# What is Wireguard?
The website defines it as “… extremely simple yet fast and modern VPN that utilizes state-of-the-art cryptography.”. Which basically means it’s a VPN, but sane. The point of a VPN is to allow two machines to talk to eachother, no matter how the network inbetween is set up.
# Modern Features
Wireguard has a lot of nice, modern features.
Roaming, If I shut my laptop, go home, and open it again, the tunnel will be in the same state: just fine! None of this weird messed up state issues where you have to disconnect and reconnect.
Configuration is also incredibly simple. There’s just one file of configuration, none of this multiple file fun like OpenVPN. Just a single ini file for the server, and a single, very similar, ini file for the client.
Wireguard’s authentication model is incredibly simple. The client and server share public keys, and add them to their config files. If you’ve ever provisioned SSH keys, you’ll feel right at home!
Having a simple command-line interface is also really handy to quickly iterate on configuration if something doesn’t go right.
wg-quick has a single command to start/stop a Wireguard connection, whether you’re the server or client.
# No customization

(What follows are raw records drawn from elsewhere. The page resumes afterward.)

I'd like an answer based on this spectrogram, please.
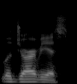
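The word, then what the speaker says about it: L'Jarius: mile EJ Savage says L jarvus Sneed it's larvas guy's playing unreal probably not spelled right but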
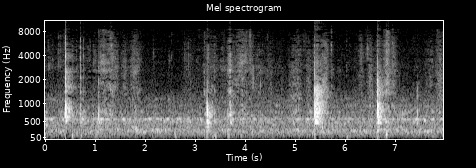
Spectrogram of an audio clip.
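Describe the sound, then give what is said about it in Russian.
A knife dices vegetarian sausage into small cubes on a cutting board, with four crisp, irregularly spaced chops and a few softer taps over a low, steady background hum. No one speaks. “Начинаем с вегетарианской колбаски. Режем ее на маленькие кубики.”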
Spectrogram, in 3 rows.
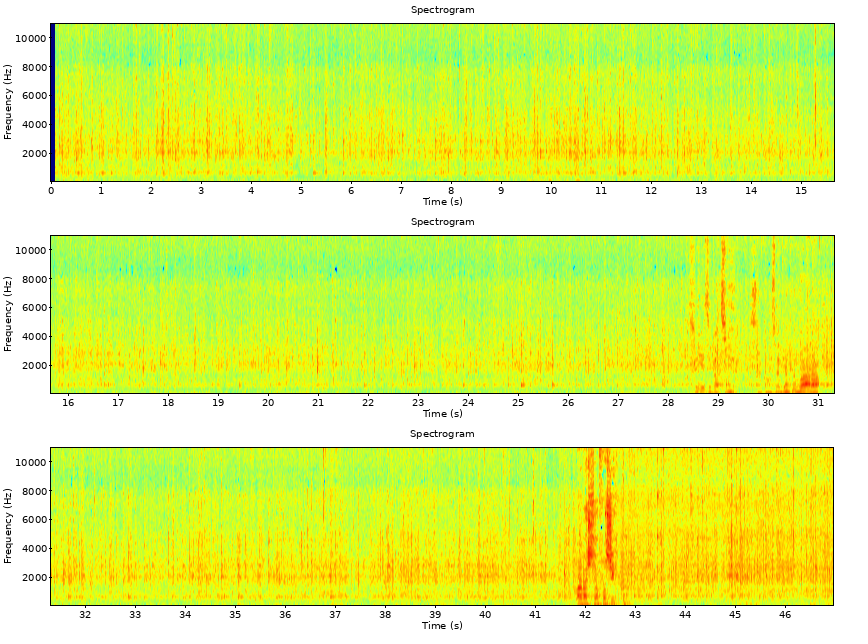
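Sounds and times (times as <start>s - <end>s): rain pattering on window: 0.1s - 46.9s.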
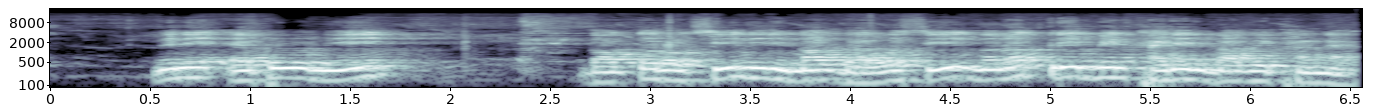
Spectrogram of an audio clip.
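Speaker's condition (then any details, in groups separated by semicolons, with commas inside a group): No condition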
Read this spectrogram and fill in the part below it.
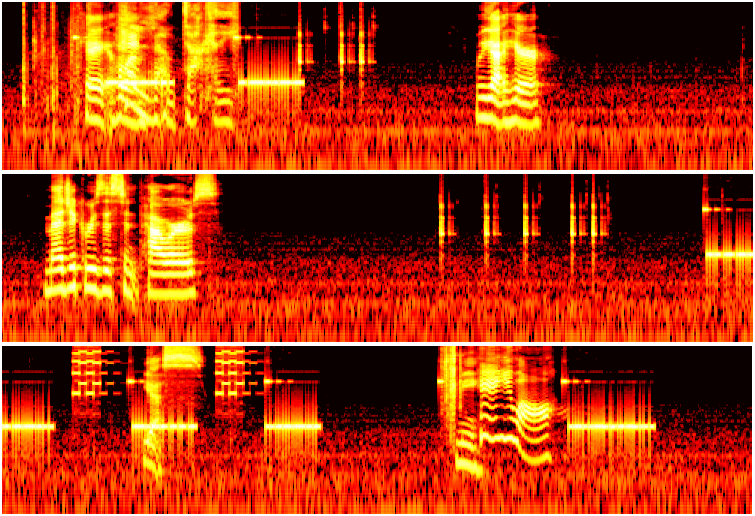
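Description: Short electronic beeps sound in quick bursts.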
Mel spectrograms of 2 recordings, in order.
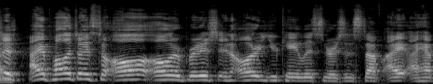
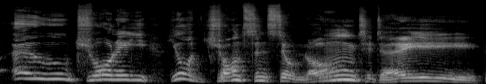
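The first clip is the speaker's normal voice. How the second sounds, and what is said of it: Put-on sexy British accent. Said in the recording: “very sexy, British, sexy accents... You think the British accent's sexy?... was that some kind of sexy?”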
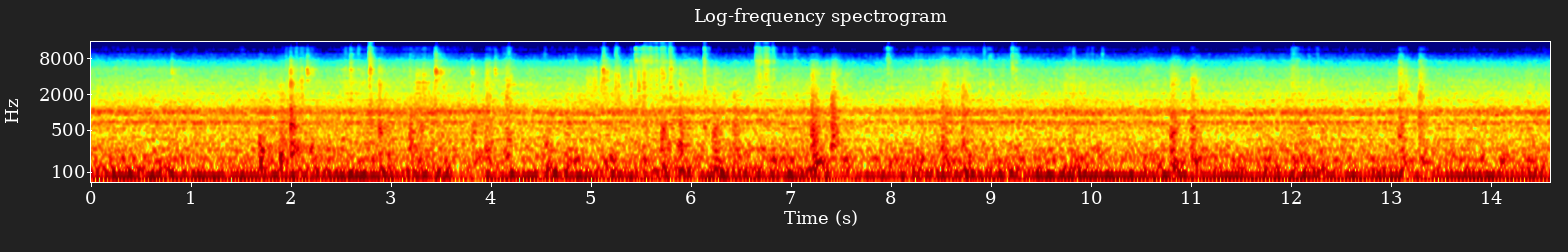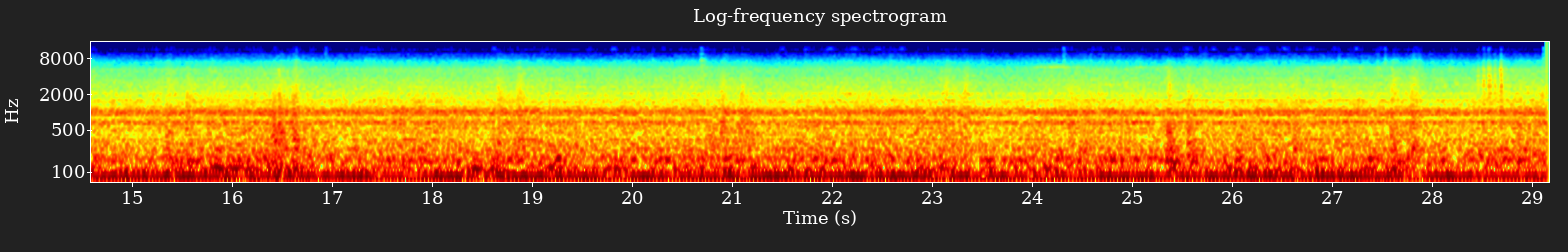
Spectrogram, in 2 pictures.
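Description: Odakyu local electric train running, heard from inside the driver's cab: a steady low rumble of the wheels on the rails with a steady hum over it, and scattered short clicks and knocks, most of them in the first several seconds.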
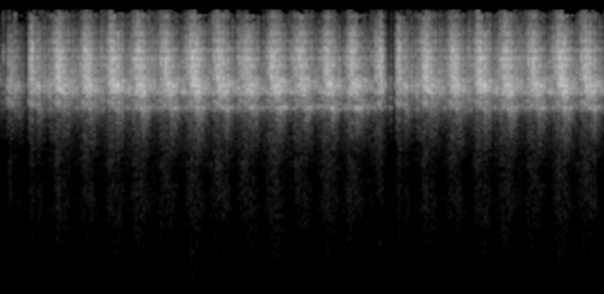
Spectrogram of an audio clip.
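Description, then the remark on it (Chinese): A traditional instrument, a rattle made of fruit shells (not seashells) tied together in a string, is shaken in a steady, even rhythm, giving bright, dry, hissing clatters in regular pulses throughout, with a brief break midway and no voices. “哎，这个就是它很像那个呃壳，然后 贝 绑成 壳吗 一串，不是贝壳，不是贝壳，它是果子的壳，然后绑成一串，是吗？”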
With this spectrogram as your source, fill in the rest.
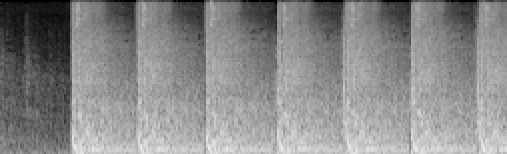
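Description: A close-in gun battery in the naval combat game From the Depths fires at a steady, even rate, about seven heavy thudding shots roughly half a second apart, loud and close, with no voices.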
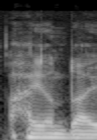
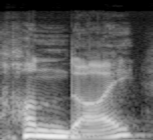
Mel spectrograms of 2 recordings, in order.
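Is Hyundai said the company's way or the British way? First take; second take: British way; company's way. First: The name is pronounced the usual British way. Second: The name is pronounced the way the company says it. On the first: "we call it Hyundai over here" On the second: "they do pronounce uh, Hyundai as Hyundai"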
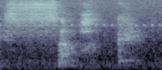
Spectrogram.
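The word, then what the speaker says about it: Sawk: um i do think sork's name is quite funny because like when you if you pronounce it how they pronounce it in the anime it's like suck suck and it just makes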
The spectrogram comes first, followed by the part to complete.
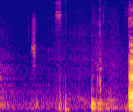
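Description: Quiet room tone with a few faint, brief rustles and clicks, about half a second, one second and one and a half seconds in.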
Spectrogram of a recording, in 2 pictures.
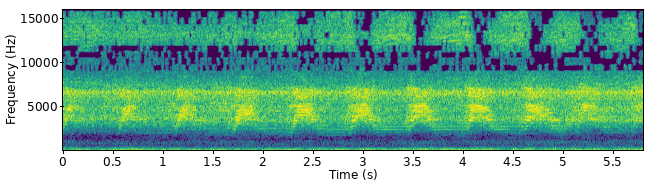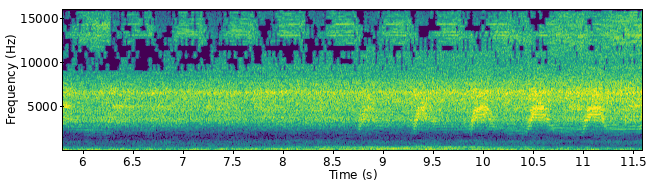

Whilst I’ve said it’s got a lot of features, most of them are an inherent part of the system. Wireguard in itself actually doesn’t let you customize much, which sounds like a drawback, but it’s really not. There’s no complex configuration around authentication, authorization, or any auth backends, nor is there configuration for different encryption standards. You use what’s provided, or you use something else.
In this way, Wireguard is very unix-y. If you need to do something Wireguard doesn’t, there’s a different tool you can use, which will probably do a better job than Wireguard ever could, or should. Most of the time, the tool you want is
iptables, something I wouldn’t wish on my worst enemy.
# Built in, almost
Not that installing Wireguard is especially difficult, but soon it’ll be built in, to Linux anyway. As of kernel 5.6, it’s right there, ready to use, no installation required. In theory, it’ll also be backported into Ubuntu 20.04 ready for its release, so people using LTS versions can be reliably using it for years to come.
Linus Torvalds, the creator of Linux, has a great quote about Wireguard: “Can I just once again state my love for it and hope it gets merged soon? Maybe the code isn’t perfect, but I’ve skimmed it, and compared to the horrors that are OpenVPN and IPSec, it’s a work of art.”
# Not chatty
Wireguard is a very clean protocol, it’ll only send packets when there’s something to talk about. There’s no handshake needed to set up a tunnel. There’s a small handshake needed to keep the tunnel alive if you’re behind NAT, but that’s about it. If there’s no data to send, there’s no data transmitted. On top of this, Wireguard will only respond to authenticated and authorized packets, any other rubbish is just dropped. This makes it impossible to scan the internet and discover Wireguard servers, which is nice.
The Wireguard codebase is nice and small. Compared to OpenVPN it’s practically microscopic. There’s an obvious reason for this, it does a lot less. A smaller codebase makes it significantly easier to audit, and less code means there’s theoretically less to go wrong.
Wireguard is incredibly fast. Take these benchmarks from the Wireguard website, captured over a gigabit network.
Not only is Wireguard significantly faster than OpenVPN, and slightly faster still than IPSec, there’s an important extra bit of detail. The Wireguard version was the only one not maxing out the CPU, meaning whatever’s limiting Wireguard’s score, it’s not Wireguard itself, it’s likely something far more fundamental like networking overhead, seeing as 1011mb is pretty close to one gigabit.
What’s yet more scary impressive is this quote:
Right now, however, WireGuard is completely unoptimized.
If you’re thinking to yourself “This sounds great, where can I get started?”, then you’re in luck! Not only is the Wireguard website a pretty good resource, but I’ve got a pretty good getting started guide, if I do say so myself.